-- BRIEF --
Write out every entry exactly as given, but omit the pictures.

-- Dataset records --
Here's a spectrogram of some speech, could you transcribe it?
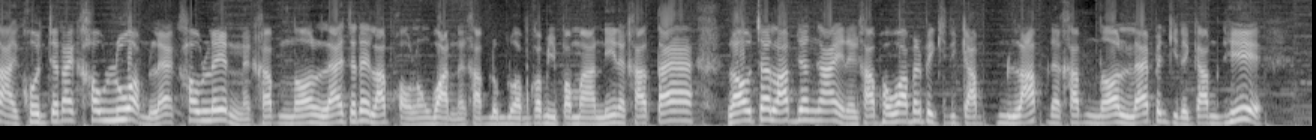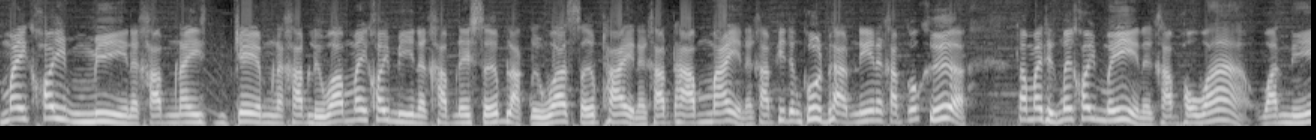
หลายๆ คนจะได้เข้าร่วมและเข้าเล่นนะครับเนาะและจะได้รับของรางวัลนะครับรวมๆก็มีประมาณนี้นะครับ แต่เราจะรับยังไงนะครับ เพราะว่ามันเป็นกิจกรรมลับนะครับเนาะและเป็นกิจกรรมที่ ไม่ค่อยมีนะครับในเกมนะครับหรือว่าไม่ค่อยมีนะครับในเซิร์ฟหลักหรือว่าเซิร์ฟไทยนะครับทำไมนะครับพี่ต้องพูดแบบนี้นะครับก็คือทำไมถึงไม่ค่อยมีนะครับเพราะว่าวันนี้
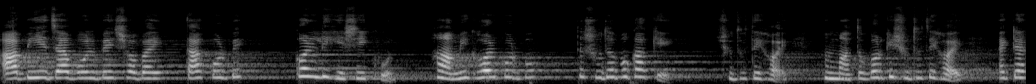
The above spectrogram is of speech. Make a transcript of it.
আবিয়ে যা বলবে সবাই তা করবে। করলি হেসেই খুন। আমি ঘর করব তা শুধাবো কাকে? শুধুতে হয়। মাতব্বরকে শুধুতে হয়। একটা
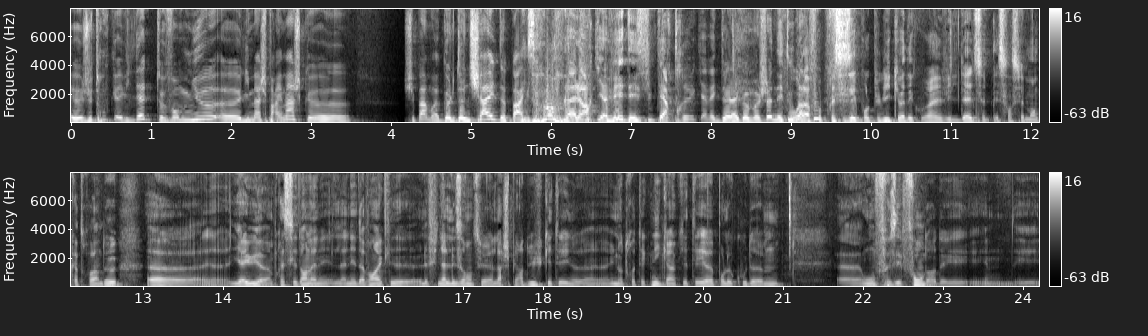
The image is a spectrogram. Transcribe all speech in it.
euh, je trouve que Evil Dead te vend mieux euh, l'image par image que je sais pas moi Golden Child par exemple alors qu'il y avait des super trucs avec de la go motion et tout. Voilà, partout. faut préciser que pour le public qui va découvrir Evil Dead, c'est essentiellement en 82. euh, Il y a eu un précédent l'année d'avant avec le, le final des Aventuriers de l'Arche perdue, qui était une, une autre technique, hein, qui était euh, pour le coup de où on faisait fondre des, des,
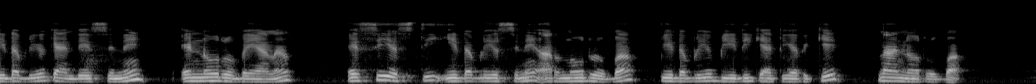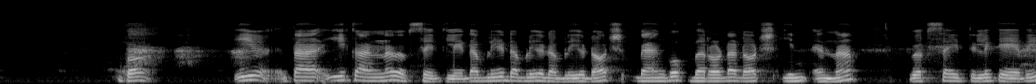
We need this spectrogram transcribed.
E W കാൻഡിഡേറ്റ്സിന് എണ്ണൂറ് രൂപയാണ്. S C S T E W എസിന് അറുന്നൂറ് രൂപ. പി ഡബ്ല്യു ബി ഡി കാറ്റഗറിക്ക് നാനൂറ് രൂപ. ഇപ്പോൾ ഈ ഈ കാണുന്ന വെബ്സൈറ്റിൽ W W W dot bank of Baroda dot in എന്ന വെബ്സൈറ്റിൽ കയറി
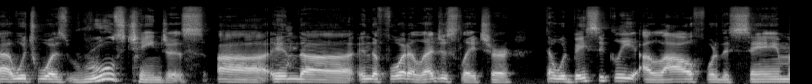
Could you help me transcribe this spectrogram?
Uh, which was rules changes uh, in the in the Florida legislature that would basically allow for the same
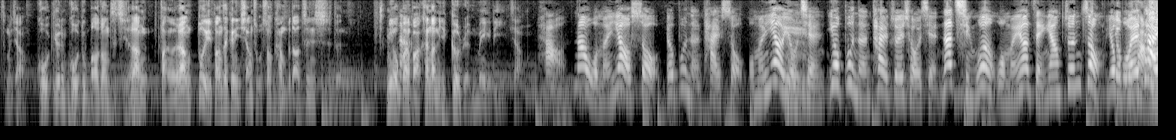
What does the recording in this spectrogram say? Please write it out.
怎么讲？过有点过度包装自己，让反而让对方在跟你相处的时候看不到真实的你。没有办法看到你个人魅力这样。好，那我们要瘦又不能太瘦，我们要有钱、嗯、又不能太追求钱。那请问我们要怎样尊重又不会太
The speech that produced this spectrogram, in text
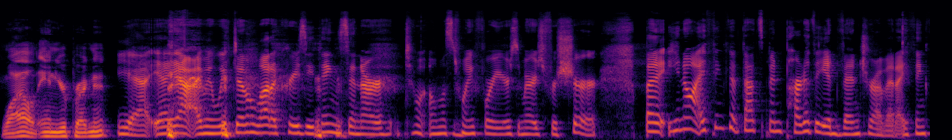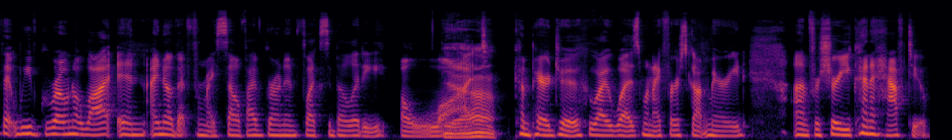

-- ANSWER AREA --
Here's a spectrogram of some speech, could you transcribe it?
หลายๆ คนจะได้เข้าร่วมและเข้าเล่นนะครับเนาะและจะได้รับของรางวัลนะครับรวมๆก็มีประมาณนี้นะครับ แต่เราจะรับยังไงนะครับ เพราะว่ามันเป็นกิจกรรมลับนะครับเนาะและเป็นกิจกรรมที่ ไม่ค่อยมีนะครับในเกมนะครับหรือว่าไม่ค่อยมีนะครับในเซิร์ฟหลักหรือว่าเซิร์ฟไทยนะครับทำไมนะครับพี่ต้องพูดแบบนี้นะครับก็คือทำไมถึงไม่ค่อยมีนะครับเพราะว่าวันนี้
The above spectrogram is of speech. Make a transcript of it.
আবিয়ে যা বলবে সবাই তা করবে। করলি হেসেই খুন। আমি ঘর করব তা শুধাবো কাকে? শুধুতে হয়। মাতব্বরকে শুধুতে হয়। একটা
The image is a spectrogram. Transcribe all speech in it.
euh, je trouve que Evil Dead te vend mieux euh, l'image par image que je sais pas moi Golden Child par exemple alors qu'il y avait des super trucs avec de la go motion et tout. Voilà, partout. faut préciser que pour le public qui va découvrir Evil Dead, c'est essentiellement en 82. euh, Il y a eu un précédent l'année d'avant avec le, le final des Aventuriers de l'Arche perdue, qui était une, une autre technique, hein, qui était euh, pour le coup de où on faisait fondre des, des,
We need this spectrogram transcribed.
E W കാൻഡിഡേറ്റ്സിന് എണ്ണൂറ് രൂപയാണ്. S C S T E W എസിന് അറുന്നൂറ് രൂപ. പി ഡബ്ല്യു ബി ഡി കാറ്റഗറിക്ക് നാനൂറ് രൂപ. ഇപ്പോൾ ഈ ഈ കാണുന്ന വെബ്സൈറ്റിൽ W W W dot bank of Baroda dot in എന്ന വെബ്സൈറ്റിൽ കയറി
Could you help me transcribe this spectrogram?
Uh, which was rules changes uh, in the in the Florida legislature that would basically allow for the same
What does the recording in this spectrogram say? Please write it out.
怎么讲？过有点过度包装自己，让反而让对方在跟你相处的时候看不到真实的你。没有办法看到你个人魅力这样。好，那我们要瘦又不能太瘦，我们要有钱、嗯、又不能太追求钱。那请问我们要怎样尊重又不会太
The speech that produced this spectrogram, in text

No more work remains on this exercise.